Fuel leaking from a tank ignited by a cigarette butt accidentally thrown in has taken the lives of well over 100 people in the densely populated area of Nairobi in Kenya.
A petrol tank at a depot belonging to the Kenyan Pipeline Company burst and fuel spilled into an open sewer running through the populated slum. People tried desperately to scoop up the fuel and sewage but unfortunately burst into flames because of the cigarette butt.
The flames engulfed the community and many people burnt to death. Pictures of smoldering skeletons as well as horrendous images of survivors with skin peeling off their faces and arms due to the intense heat were aired on television.
Reports from the Red Cross say that an informal school within the community was burnt along with the students. Officials are unable to give an exact number of deaths though it is said to be over 150, with the police chief stating “the scene is very bad, there are many bodies we have not yet counted”.
Fire fighters were seen scrambling along the narrow alleyways spreading foam on the fuel that is spreading and fire that is still raging.
A strong earthquake measuring 7.2 on the Richter scale has hit the Van region of Turkey, killing almost 200 people while leaving 1000 people injured. Officials believe that the death is expected to rise, with the town of Ercis being hit the hardest.

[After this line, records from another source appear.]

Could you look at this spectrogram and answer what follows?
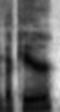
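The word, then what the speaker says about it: Vaquer: Stephanie Vakir, Vaker, Vakair, whatever.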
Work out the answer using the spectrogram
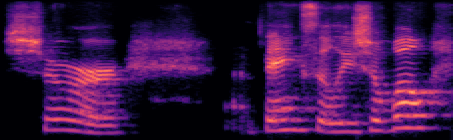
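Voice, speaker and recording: Animated woman telling a story. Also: a little high, takes it slowly. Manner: animated, acts out her own thoughts in quotes. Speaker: sports psychologist guest speaker. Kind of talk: storytelling in a club video call.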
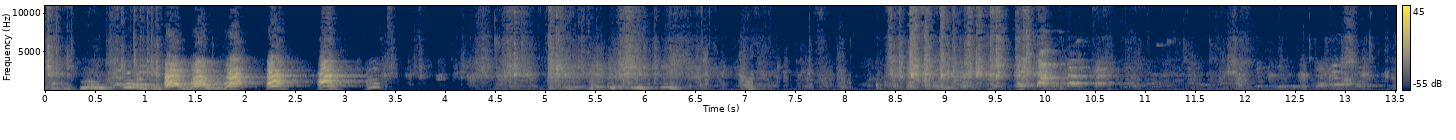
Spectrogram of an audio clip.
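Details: Big-bellied pet dog being brought home, giving a run of short, high yelping barks in the first three seconds, then quieter whimpers while people talk in Vietnamese indoors.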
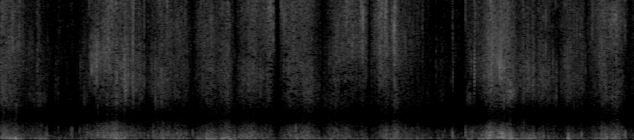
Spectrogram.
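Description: Black-gloved fingertips rub and press fine green matcha wafer crumbs on a white board. A dense, bright crackling rustle runs steadily throughout, rising and falling in soft swells as the crumbs are crushed.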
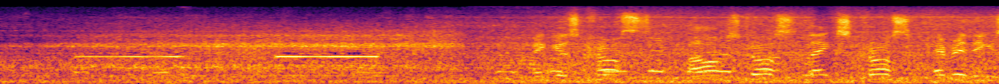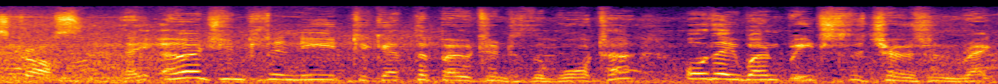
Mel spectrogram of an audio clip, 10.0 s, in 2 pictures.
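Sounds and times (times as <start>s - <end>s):
crane truck diesel engine rumble: 0.0s - 9.9s
crane truck reversing alarm beeps: 0.4s - 2.0s
speech: 2.7s - 9.9s.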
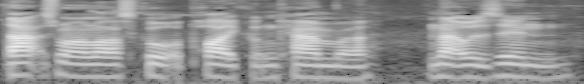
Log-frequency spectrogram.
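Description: A man's voice: mid-range voice, flat delivery, brisk, fairly bright tone. A young man, talking casually to viewers while fishing on a riverbank, filmed on a handheld camera at arm's length. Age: young adult. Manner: chatty, rambling, addresses viewers as guys. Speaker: fishing vlogger. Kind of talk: casual outdoor vlog. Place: riverbank outdoors in winter.

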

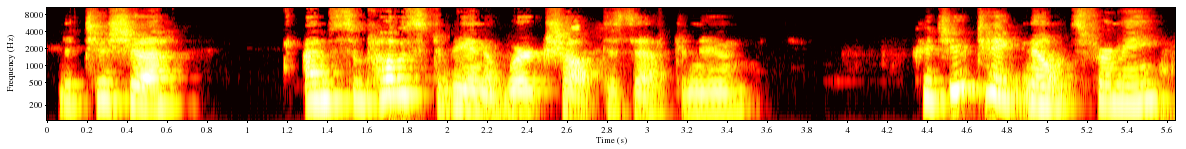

Mustafa Erdik, Professor and Chairman of the Department of Earthquake Engineering, suggests how serious this earthquake is, in saying, “We estimate around 1,000 buildings are damaged and our estimate is for hundreds of lives lost – it could be 500 or 1,000.”
According to the US Geological Survey, the earthquake hit the Van region at 10:41 GMT, and was followed by two powerful aftershocks measuring 5.6 and 6.0, with the area around north Van being affected the most.
The Prime Minister has visited the earthquake-stricken areas and said that the villages close to Van were the hardest hit as these houses were made of clay that were not according to building regulations. Turkey continues to be vulnerable to these earthquakes because it is located at one of the major geological fault lines.
Even though the Prime Minister has stated that Turkey will be able to handle the rescue efforts by themselves, officials in towns are requesting for urgent assistance as people are trapped within the buildings that have fallen.
What makes this difficult for rescue workers to help is the fact that they cannot arrange for heavy machinery to extricate these people who are buried under the rubble. Most residents who were not affected by the earthquake are spending their nights outside their home for the fear of aftershocks.